Many people view debt negatively, due to the financial worry and difficulties caused by bad debt. However, some debts are good debts which improve your financial future if they are well managed. According to this year’s the Money Statistics Report, 8.9 million citizens in the UK have borrowed more due to the current COVID-19 pandemic. How do you tell the difference between a good and bad debt?
Items which can increase your wealth or are an investment in an essential or profitable goods can be seen as good debt to have. When considering whether a debt you are about to take is a good debt vs a bad debt, ask yourself whether it will increase your wealth or improve your standard of living in the long term rather than just the short term.
Good debts may actually benefit your credit history, if you pay the agreed repayment on time and in full. This builds a picture of you as a trustworthy borrower for lenders to lend to.
To define something as a good debt, it should be:
Some examples of common debts that might be considered as good debts are:
Business loans are often essential to start up your business if you do not have the capital to do this without. Business loans should be expected to increase your overall wealth in the long term due to it being an investment in a profitable scheme.
Home mortgages are often required for people to purchase their first home, as increasingly people do not have the capital to buy their own homes outright.
Similarly, a lot of students in the UK do not have the funds to pay for their living costs and tuition fees upfront so may require a student loan.
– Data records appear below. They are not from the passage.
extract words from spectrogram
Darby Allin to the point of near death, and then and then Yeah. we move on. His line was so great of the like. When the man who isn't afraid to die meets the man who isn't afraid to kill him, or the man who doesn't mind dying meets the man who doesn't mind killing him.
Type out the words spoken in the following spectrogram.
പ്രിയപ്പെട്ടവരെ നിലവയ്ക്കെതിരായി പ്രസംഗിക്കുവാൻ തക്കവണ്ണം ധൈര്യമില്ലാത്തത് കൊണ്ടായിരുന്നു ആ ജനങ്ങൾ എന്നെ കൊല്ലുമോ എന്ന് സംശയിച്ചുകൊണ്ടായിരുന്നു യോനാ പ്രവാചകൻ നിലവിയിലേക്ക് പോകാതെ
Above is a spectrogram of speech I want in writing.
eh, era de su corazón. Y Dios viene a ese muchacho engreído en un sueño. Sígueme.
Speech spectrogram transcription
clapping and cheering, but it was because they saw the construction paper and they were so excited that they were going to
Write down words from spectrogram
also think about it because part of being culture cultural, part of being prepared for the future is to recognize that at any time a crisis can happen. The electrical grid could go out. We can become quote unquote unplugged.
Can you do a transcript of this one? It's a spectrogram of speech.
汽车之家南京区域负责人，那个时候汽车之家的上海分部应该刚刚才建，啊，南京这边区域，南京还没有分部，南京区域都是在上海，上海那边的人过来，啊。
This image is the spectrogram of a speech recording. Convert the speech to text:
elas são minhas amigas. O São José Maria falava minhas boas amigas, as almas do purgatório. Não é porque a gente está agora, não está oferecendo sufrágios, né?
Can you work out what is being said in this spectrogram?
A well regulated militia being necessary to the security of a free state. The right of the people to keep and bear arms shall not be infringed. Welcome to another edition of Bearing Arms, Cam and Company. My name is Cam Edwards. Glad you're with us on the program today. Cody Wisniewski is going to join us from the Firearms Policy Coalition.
According to the UK government’s National Statistics on 'Student Support for Higher Education in England 2020', the average full time maintenance loan borrowed by students in England increased by 5.1% in the last academic year.
While some debts are healthier than others, it is also crucial to save money to fund essentials and long-term investments so that you can spend without borrowing. According to the UK Savings Statistics 2020, an average UK citizen saves around £105.43 every month.
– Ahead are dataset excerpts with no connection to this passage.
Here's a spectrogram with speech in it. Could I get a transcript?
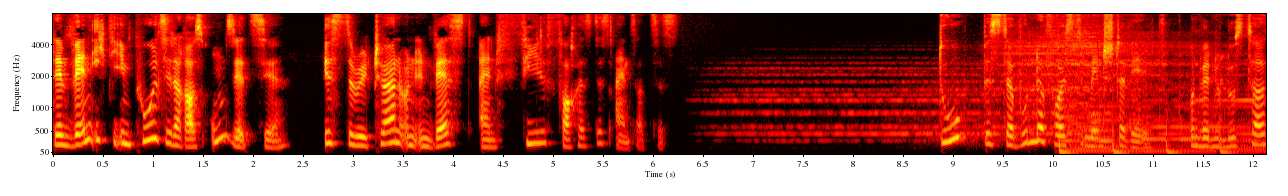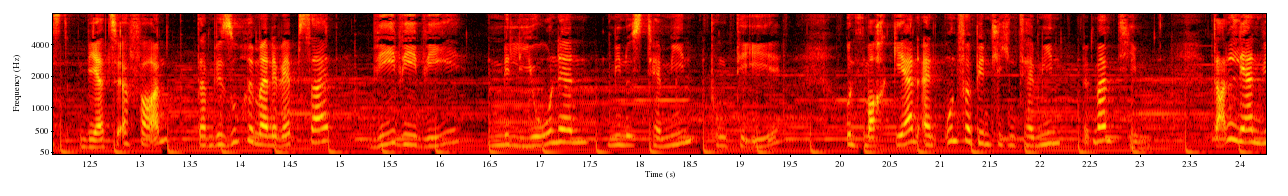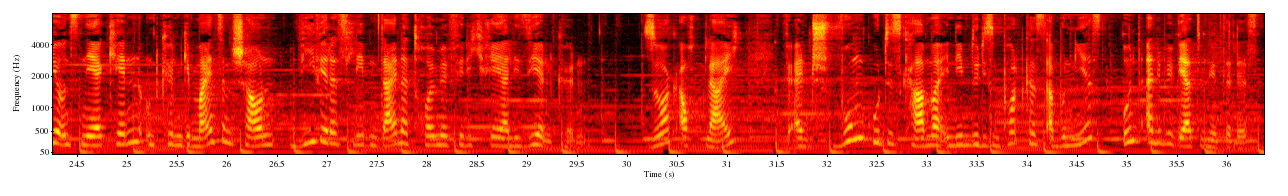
Denn wenn ich die Impulse daraus umsetze, ist der Return on Invest ein Vielfaches des Einsatzes. Du bist der wundervollste Mensch der Welt und wenn du Lust hast, mehr zu erfahren, dann besuche meine Website www.millionen-termin.de und mach gern einen unverbindlichen Termin mit meinem Team. Dann lernen wir uns näher kennen und können gemeinsam schauen, wie wir das Leben deiner Träume für dich realisieren können. Sorg auch gleich für ein Schwung gutes Karma, indem du diesen Podcast abonnierst und eine Bewertung hinterlässt.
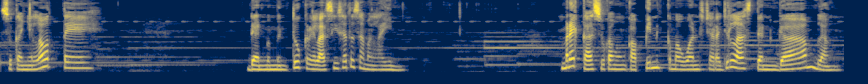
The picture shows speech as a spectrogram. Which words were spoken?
suka nyeloteh, dan membentuk relasi satu sama lain. Mereka suka ngungkapin kemauan secara jelas dan gamblang.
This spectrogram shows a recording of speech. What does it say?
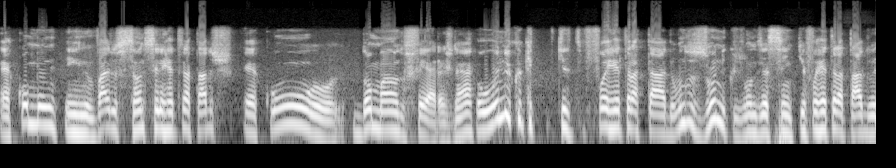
é comum em vários santos serem retratados é, com domando feras, né. O único que que foi retratado, um dos únicos, vamos dizer assim, que foi retratado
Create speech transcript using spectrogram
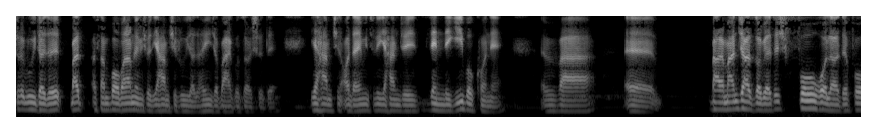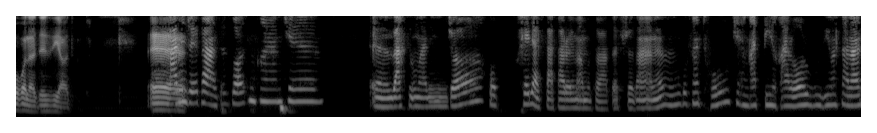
رویداده بعد اصلا باورم نمی‌شد یه همچین رویدادهای اینجا برگزار شده. یه همچین آدمی می‌تونه یه همجای زندگی بکنه و برای من جذابیتش فوق العاده فوق العاده زیاد بود. همینجا پرانتز باز می‌کنم که وقتی اومدیم اینجا خب خیلی از سفرهای من متوقف شدن. همه گفتن تو که انقدر بیقرار بودی مثلا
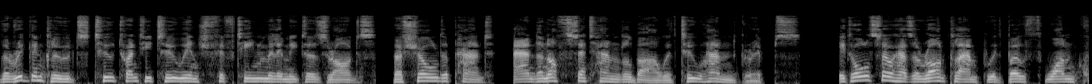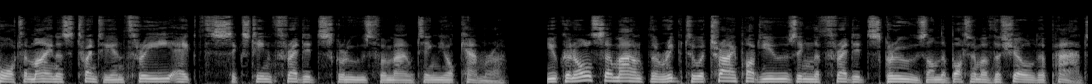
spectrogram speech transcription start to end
The rig includes two 22-inch 15mm rods, a shoulder pad, and an offset handlebar with two hand grips. It also has a rod clamp with both 1 quarter minus 20 and 3 8 16 threaded screws for mounting your camera. You can also mount the rig to a tripod using the threaded screws on the bottom of the shoulder pad.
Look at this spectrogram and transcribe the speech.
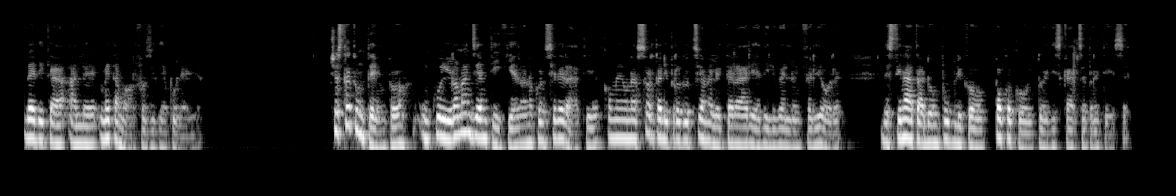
dedica alle Metamorfosi di Apuleia. C'è stato un tempo in cui i romanzi antichi erano considerati come una sorta di produzione letteraria di livello inferiore, destinata ad un pubblico poco colto e di scarse pretese,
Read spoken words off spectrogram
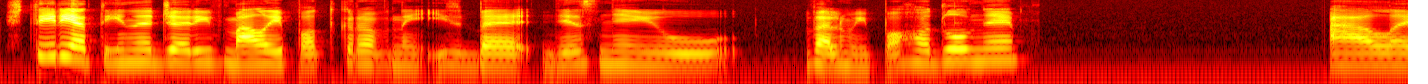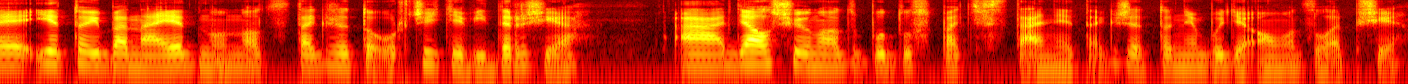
Štyria tínedžeri v malej podkrovnej izbe neznejú veľmi pohodlne, ale je to iba na jednu noc, takže to určite vydržia. A ďalšiu noc budú spať v stane, takže to nebude o moc lepšie.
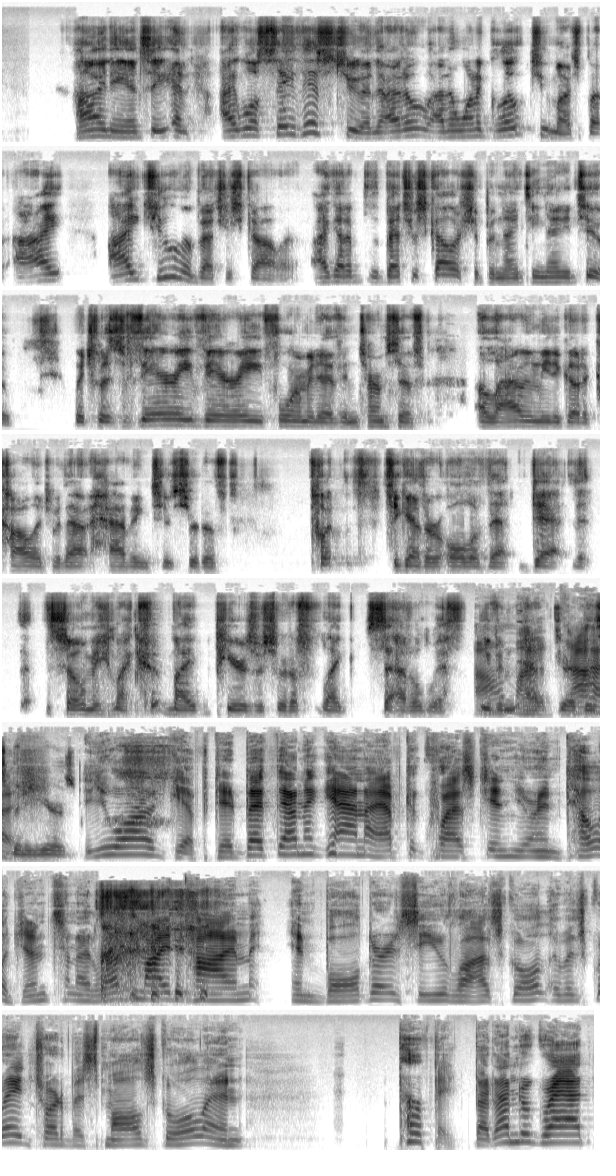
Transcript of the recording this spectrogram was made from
Hi, Nancy. And I will say this too, and I don't I don't want to gloat too much, but I I too am a Boettcher scholar. I got a, the Boettcher scholarship in 1992, which was very very formative in terms of allowing me to go to college without having to sort of put together all of that debt that so many of my my peers are sort of like saddled with Oh even after these many years. You are gifted, but then again, I have to question your intelligence. And I loved my time in Boulder, at CU Law School. It was great, sort of a small school and perfect. But undergrad,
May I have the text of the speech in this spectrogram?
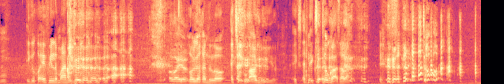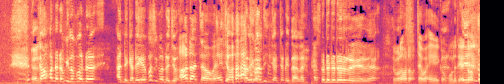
Hmm, iku kok e film aneh Apa yo? kau gak kan dulu X ku anu ya X N X itu gak salah Kapan ada film kode adegan-adegan pas kode cuk. ada cewek cewek Kali kali kan cuk di dalan. Duh, duh, duh, duh, duh, duh. sebenarnya ada cewek eh kok mulut ya Dok?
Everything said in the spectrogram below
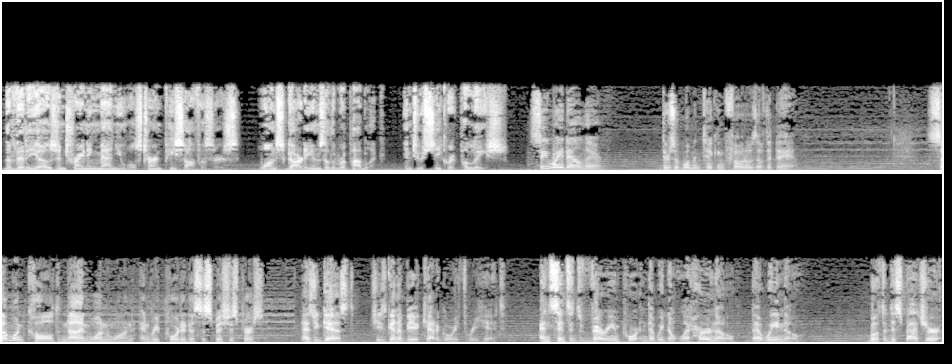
The videos and training manuals turn peace officers, once guardians of the Republic, into secret police. See way down there? There's a woman taking photos of the dam. Someone called 911 and reported a suspicious person. As you guessed, she's going to be a Category 3 hit. And since it's very important that we don't let her know that we know, both the dispatcher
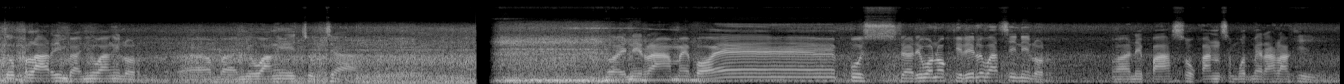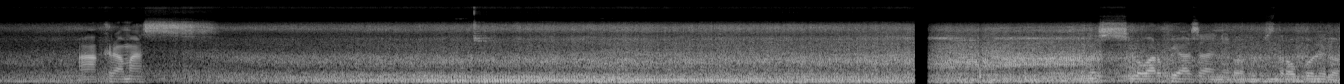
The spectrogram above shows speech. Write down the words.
Itu pelari Banyuwangi lor Eh, Banyuwangi Jogja. Wah ini rame poe. Bus dari Wonogiri lewat sini lor Wah ini pasukan semut merah lagi. Agramas biasa ini loh strobo nih loh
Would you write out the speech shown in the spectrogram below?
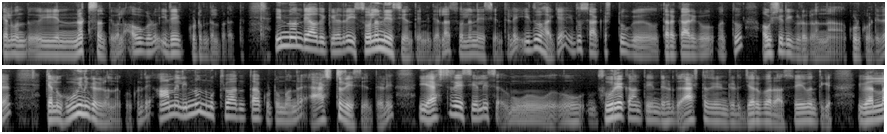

When you consider taking on any personal debt, even those described as good debts, you need to consider the interest rate and monthly repayments to make sure these are affordable for you. Interest rates are the percentage that is charged on top of the initial amount borrowed.
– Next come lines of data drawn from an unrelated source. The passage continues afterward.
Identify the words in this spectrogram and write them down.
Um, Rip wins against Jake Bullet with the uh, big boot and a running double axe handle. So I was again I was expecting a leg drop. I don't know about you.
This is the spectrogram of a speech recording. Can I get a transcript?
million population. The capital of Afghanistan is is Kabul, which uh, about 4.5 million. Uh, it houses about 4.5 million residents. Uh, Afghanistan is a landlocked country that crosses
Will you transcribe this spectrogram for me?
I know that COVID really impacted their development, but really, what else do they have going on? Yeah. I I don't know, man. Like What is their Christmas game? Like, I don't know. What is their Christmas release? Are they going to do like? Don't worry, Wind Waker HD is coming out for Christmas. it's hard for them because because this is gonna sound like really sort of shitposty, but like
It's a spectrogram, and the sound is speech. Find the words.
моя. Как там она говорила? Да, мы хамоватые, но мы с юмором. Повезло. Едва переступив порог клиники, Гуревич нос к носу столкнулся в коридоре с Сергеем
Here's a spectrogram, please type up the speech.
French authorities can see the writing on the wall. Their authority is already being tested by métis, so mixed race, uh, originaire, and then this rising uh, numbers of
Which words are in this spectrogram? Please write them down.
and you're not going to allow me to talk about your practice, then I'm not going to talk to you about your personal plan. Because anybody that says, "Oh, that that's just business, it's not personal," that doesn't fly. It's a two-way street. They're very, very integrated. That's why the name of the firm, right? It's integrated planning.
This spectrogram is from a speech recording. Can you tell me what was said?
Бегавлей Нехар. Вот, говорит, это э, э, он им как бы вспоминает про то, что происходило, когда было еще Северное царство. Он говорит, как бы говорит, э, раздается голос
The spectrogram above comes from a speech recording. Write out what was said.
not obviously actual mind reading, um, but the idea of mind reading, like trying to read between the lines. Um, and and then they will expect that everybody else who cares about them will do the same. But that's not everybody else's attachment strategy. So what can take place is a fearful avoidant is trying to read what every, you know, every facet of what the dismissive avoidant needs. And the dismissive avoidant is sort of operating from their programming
As per the Bank Rate UK, the interest rates might vary from 5.5% to 7.5% based on the bank and the credibility of the borrower and can even increase in some cases.
You should always take your financial outlook into account before taking on any new debts. Consider whether your credit score might be likely to increase the interest rates on a debt – people with poor credit history may experience increased rates of interest because lenders use your credit score as a way of predicting your future behaviour and ability to pay back loans.
You should also always consider your monthly income and outgoings before borrowing money. Always plan for your long-term financial health before making the decision of whether to take on debts.
Bad debt is typically classified as debts which are unaffordable or where the money borrowed is for items that do not have a long term value. Payday loans, which have high rates of interest and usually short term repayment dates, are an example of bad debt. Although payday loans can seem like an easy and quick solution to issues affording both essentials and additional items, this option often leads to extra debts and affordability problems.
Additional costs can rack up if repayments are missed due to the debt being unaffordable.